In a world that is often dim, plagued by death, we are persistently being told to center pleasure and to call in joy, leaving little space for the mourning oftentimes demanded by our own survival. To grieve is to be liberated from grief itself, but where do we go to grieve when there is no remaining occupancy on the inside? How then are we able to free it?
In 2010, filmmaker Ira Sachs felt the weight of grief upon him as he thought about the mentors that he might have had while coming of age as a gay, male artist in the eighties — artists like Keith Haring, Robert Mapplethorpe, and Charles Ludlam whose lives were cut short by the AIDS virus. As a form of elegy, Sachs produced the film, “Last Address,” an 8 minute cinematic collection of exterior images of the last residential addresses of New York City artists who died from AIDS between 1983 to 2007.
Toni Morrison teaches us that liberation lies within the process of rememory. And rememory requires revisiting.
Alex Fialho, a young curator who had seen Sach’s film shortly after moving to New York, was inspired to visit the sites himself. “Keith Haring’s address at 542 LaGuardia Place, Felix Gonzales-Torres’s address at London Terrace on W. 23rd Street,” Fialho recounts to NPR, “That personal ritual of remembrance really gave me a sense of the lived experience of these artists who I greatly admired.” Wanting to grant others the same opportunity, Fialho used his connections as the (then) programs director for the nonprofit arts organization, Visual AIDS, to partner with New York’s theaters and museums to curate “Last Address” tribute walks. Not only did the walks memorialize the homes of queer artists, but of key AIDS related sites in the city as well.

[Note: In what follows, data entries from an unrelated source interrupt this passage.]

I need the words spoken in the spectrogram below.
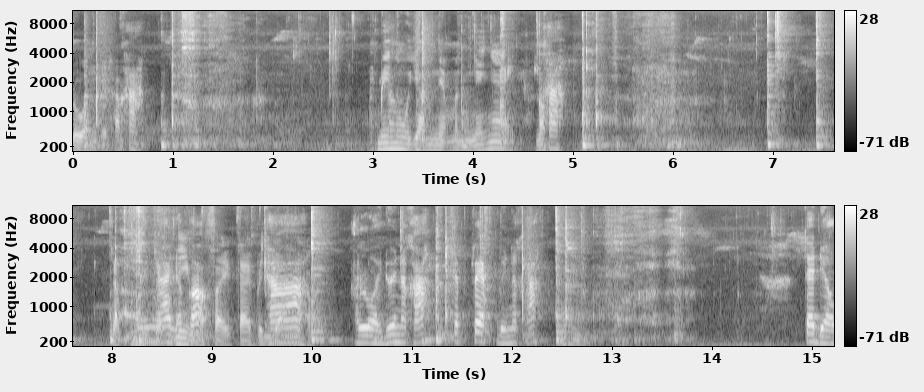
รวนๆเลยครับ ค่ะ เมนูยำเนี่ยมันง่ายๆเนาะค่ะจับนี่จับง่ายๆแล้วนี่ก็มาใส่กลายเป็นค่ะยำนะครับอร่อยด้วยนะคะแซ่บๆเลยนะคะ อืมแต่เดี๋ยว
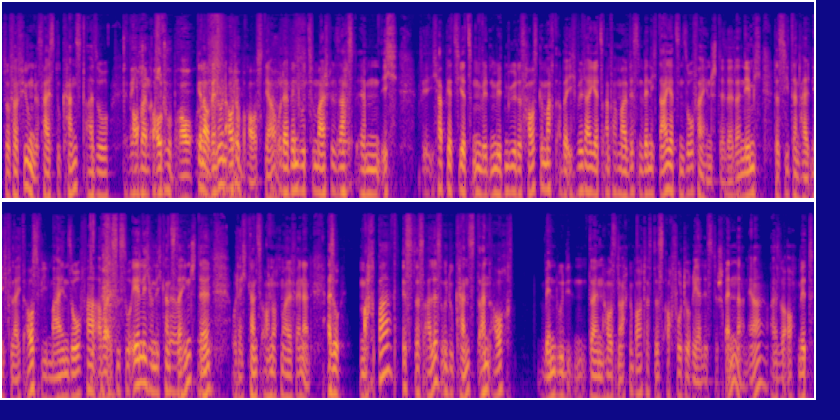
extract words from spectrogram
zur Verfügung. Das heißt, du kannst also wenn auch ein Auto brauchst. Genau, wenn du ein Auto ja. brauchst, ja, oder wenn du zum Beispiel sagst, ähm, ich ich habe jetzt jetzt mit, mit Mühe das Haus gemacht, aber ich will da jetzt einfach mal wissen, wenn ich da jetzt ein Sofa hinstelle, dann nehme ich, das sieht dann halt nicht vielleicht aus wie mein Sofa, aber es ist so ähnlich und ich kann es ja. da hinstellen oder ich kann es auch noch mal verändern. Also machbar ist das alles und du kannst dann auch wenn du dein Haus nachgebaut hast, das auch fotorealistisch rendern, ja. Also auch mit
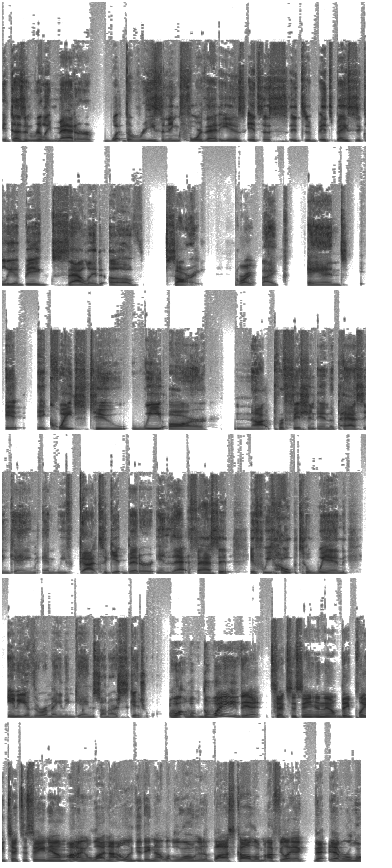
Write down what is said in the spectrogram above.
It doesn't really matter what the reasoning for that is. It's a, it's a, it's basically a big salad of sorry right. like and it equates to we are not proficient in the passing game and we've got to get better in that facet if we hope to win any of the remaining games on our schedule Well, the way that Texas A&M they play Texas A&M, I ain't gonna lie. Not only did they not belong in the boss column, I feel like that, that were,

Fialho’s tribute walks have been hosted annually since 2014, (minus a two year pandemic pause between 2020 and 2021), and have spanned from the East Village to Times Square. This year as the walk returned on Saturday, May 28, there was an intentional pivot mapped onto the plan.

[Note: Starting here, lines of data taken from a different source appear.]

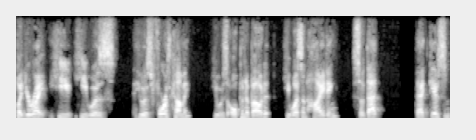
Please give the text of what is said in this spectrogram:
But you're right. He he was he was forthcoming. He was open about it. He wasn't hiding. So that that gives him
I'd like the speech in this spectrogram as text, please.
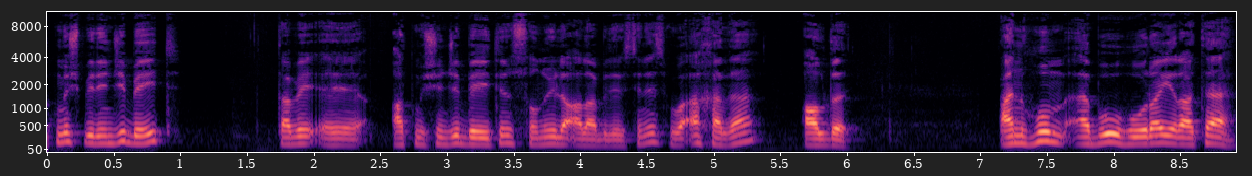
61. beyit tabi e, 60. beytin sonuyla alabilirsiniz. Ve ahaza aldı. Anhum Ebu Hureyre'te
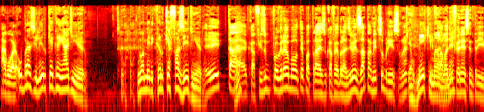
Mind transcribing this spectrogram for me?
Agora, o brasileiro quer ganhar dinheiro. E o americano quer fazer dinheiro. Eita, né? fiz um programa um tempo atrás do Café Brasil exatamente sobre isso, né? É o make money. Falava né? a diferença entre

Originally suggested by Black lesbian poet, artist, and activist Pamela Sneed, the “Last Address” walk of 2022 would be held in Harlem. Sneed, whose book, “Funeral Diva,” took home the 2021 Lambda Literary Award for lesbian poetry, recalls all too well the era that called for her presence at more homegoing services than most. Her book gives an account of how often she was requested to speak or perform at funeral services throughout the height of the AIDS crisis, earning her the nickname.
Sneed also recalls the erasure of Black and queer artists from the history of AIDS activism, despite both being at the forefront of the movement, as well as serving as caretakers for the gay men around them living with HIV. Artists like photographer Lola Flash who after moving to New York in the eighties, immediately got involved by attending Act Up demonstrations and taking pictures to spread awareness. She was also notably featured in the 1989, “Kissing Doesn’t Kill” poster which appeared on billboards, buses, and subway stations.
Fialho, Sneed, and Blake Paskal, who’s both affiliated with Visual AIDS and the Studio Museum in Harlem worked to collaboratively produce this year’s walk. They were additionally assisted by Black LGBTQ+ elders including activist Antionettea “Dreadie” Etienne, and ballroom legends Luis Ortiz, and Lee Soulja Simmons to identify notable people and historical landmarks. After kicking off with a screening of “Last Address,” at Maysles Documentary Center, the doorstep tributes commenced, beginning with an introduction at each stop, led by someone who was close to, or highly engaged with the person or place being highlighted. The tour featured stops at the Elks Lodge, of “Paris is Burning” fame, the Lenox Lounge, and the last address of Black gay writer B. Michael Hunter. A full assemblage of archival materials and other resources can be found on the Studio Museum of Harlem website’s Last Address Tribute Walk: Harlem resource page.